Alone, Hayim Nahman Bialik
Translated by Ruth Nevo
Wind blew, light drew them all.
New songs revive their mornings.
Only I, small bird, am forsaken
under the Shekhina’s wing.
Alone. I remain alone.
The Shekhina’s broken wing . . .
(Read the full poem here.)
The standard reading of this poem is of a lament for the Haskalah (Jewish Enlightenment), which had emptied the traditional edifices of Judaism. As a boy hides in an abandoned House of Study, only the Shechinah (the feminine Divine), a woefully degraded presence in this new world, shelters the boy and shares his agony.
And yet the situation is not so straightforward. The Hebrew meter is not as controlled as it first appears, and while the first four stanzas end in periods, the last two end in a more ambiguous ellipsis and an em-dash. The pained, Romantic voice of Bialik is not as decisive in its choice (tradition vs. modernity)—or as comfortable in its surroundings—as it first seems.

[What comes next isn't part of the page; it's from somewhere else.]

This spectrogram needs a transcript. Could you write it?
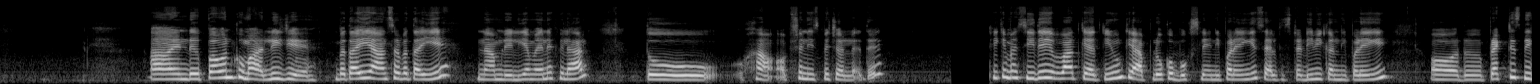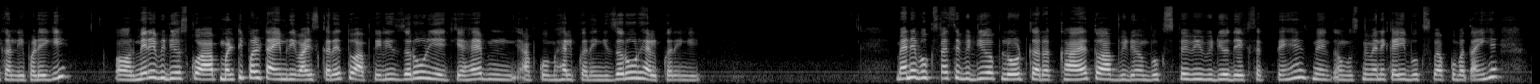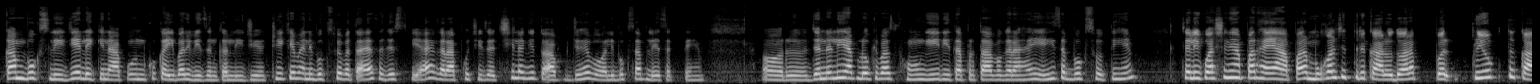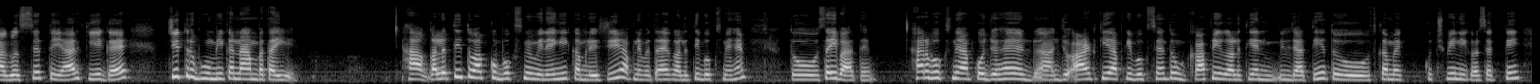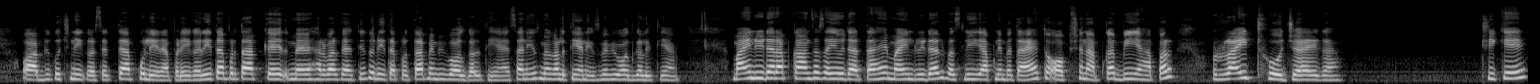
एंड पवन कुमार, लीजिए। बताइए आंसर बताइए। नाम ले लिया मैंने फ़िलहाल। तो हाँ ऑप्शन इसमें चल रहे थे। ठीक है, मैं सीधे बात कहती हूँ कि आप लोग को बुक्स लेनी पड़ेंगी सेल्फ स्टडी भी करनी पड़ेगी और प्रैक्टिस भी करनी पड़ेगी। और मेरे वीडियोस को आप मल्टीपल टाइम रिवाइज करें तो आपके लिए ज़रूर ये क्या है आपको हेल्प करेंगी, ज़रूर हेल्प करेंगी। मैंने बुक्स पे से वीडियो अपलोड कर रखा है तो आप वीडियो बुक्स पे भी वीडियो देख सकते हैं। इसमें, उसमें मैंने कई बुक्स आपको बताई हैं। कम बुक्स लीजिए, लेकिन आप उनको कई बार रिवीजन कर लीजिए। ठीक है, मैंने बुक्स पे बताया सजेस्ट किया है। अगर आपको चीज़ अच्छी लगी तो आप जो है वो वाली बुक्स आप ले सकते हैं। और जनरली आप लोग के पास होंगी रीता प्रताप वगैरह हैं, यही सब बुक्स होती हैं। चलिए क्वेश्चन यहाँ पर है, यहाँ पर मुगल चित्रकारों द्वारा प्रयुक्त कागज़ से तैयार किए गए चित्र भूमि का नाम बताइए। हाँ गलती तो आपको बुक्स में मिलेंगी, कमलेश जी, आपने बताया गलती बुक्स में है तो सही बात है। हर बुक्स में आपको जो है, जो आर्ट की आपकी बुक्स हैं तो काफ़ी गलतियाँ मिल जाती हैं तो उसका मैं कुछ भी नहीं कर सकती, और आप भी कुछ नहीं कर सकते, आपको लेना पड़ेगा। रीता प्रताप के मैं हर बार कहती हूँ तो रीता प्रताप में भी बहुत गलतियाँ हैं, ऐसा नहीं, उसमें गलतियाँ नहीं, उसमें भी बहुत गलतियाँ हैं। माइंड रीडर आपका आंसर सही हो जाता है। माइंड रीडर वसली आपने बताया है तो ऑप्शन आपका बी यहाँ पर राइट हो जाएगा। ठीक है?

In the isolation of social distancing you may be experiencing a kind of personal growth and expansiveness or a primal, child-like hunger or a combination of despair and doubt. Or perhaps all three by turns. But whatever your experience, reading these classic Hebrew poems offers us three resolutely different ways of coping, and reminds us that in a larger sense, we’re not alone.